- **WHAT THE TASK ASKS**: From the line that contains "What would a" to the end of the entries, write out every line exactly, including both ends, and nothing more.

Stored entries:
+++++
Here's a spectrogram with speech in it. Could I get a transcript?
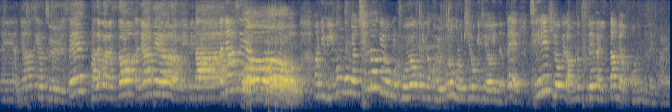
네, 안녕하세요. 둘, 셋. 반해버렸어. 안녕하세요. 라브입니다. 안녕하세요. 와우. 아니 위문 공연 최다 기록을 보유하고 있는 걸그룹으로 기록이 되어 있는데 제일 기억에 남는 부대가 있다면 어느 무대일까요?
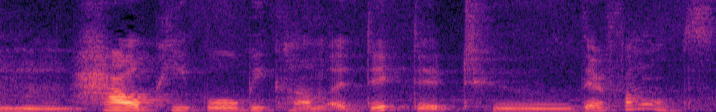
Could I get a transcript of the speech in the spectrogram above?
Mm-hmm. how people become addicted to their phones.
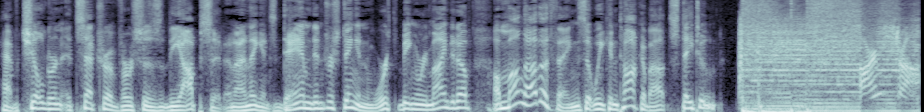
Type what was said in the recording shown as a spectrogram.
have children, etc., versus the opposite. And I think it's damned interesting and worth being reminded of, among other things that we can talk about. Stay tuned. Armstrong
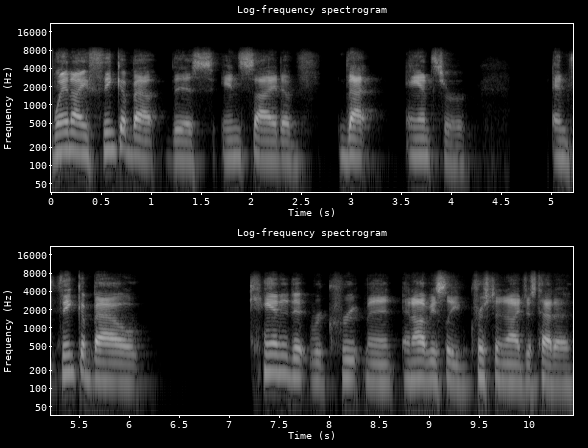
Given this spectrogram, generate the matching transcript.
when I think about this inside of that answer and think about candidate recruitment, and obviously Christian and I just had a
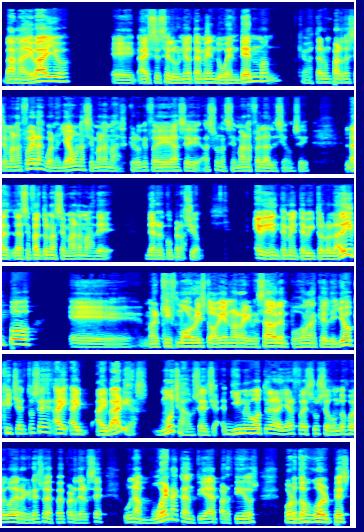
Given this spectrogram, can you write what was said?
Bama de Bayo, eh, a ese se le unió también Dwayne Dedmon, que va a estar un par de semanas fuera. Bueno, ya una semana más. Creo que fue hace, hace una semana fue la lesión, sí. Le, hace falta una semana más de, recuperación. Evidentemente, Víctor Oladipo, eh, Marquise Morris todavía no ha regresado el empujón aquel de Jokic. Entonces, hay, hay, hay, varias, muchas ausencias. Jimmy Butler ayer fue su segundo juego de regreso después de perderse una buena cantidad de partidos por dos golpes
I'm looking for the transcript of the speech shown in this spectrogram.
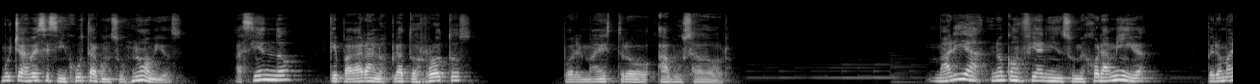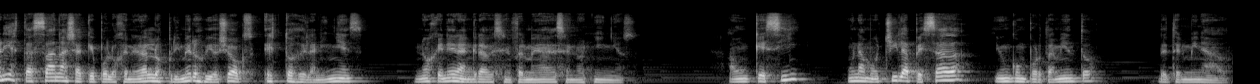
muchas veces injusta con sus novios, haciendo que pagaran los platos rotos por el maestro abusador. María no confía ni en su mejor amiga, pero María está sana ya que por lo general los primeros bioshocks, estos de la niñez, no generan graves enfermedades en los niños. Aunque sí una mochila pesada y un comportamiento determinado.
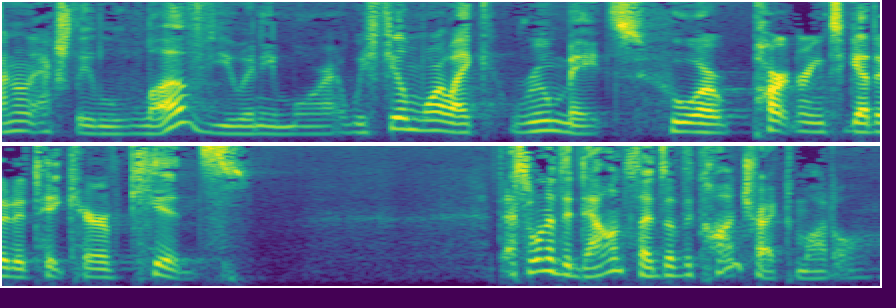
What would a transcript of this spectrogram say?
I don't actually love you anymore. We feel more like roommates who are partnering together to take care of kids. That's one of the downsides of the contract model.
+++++
- **TASK RESULT**:
What would a transcript of this spectrogram say?
I don't actually love you anymore. We feel more like roommates who are partnering together to take care of kids. That's one of the downsides of the contract model.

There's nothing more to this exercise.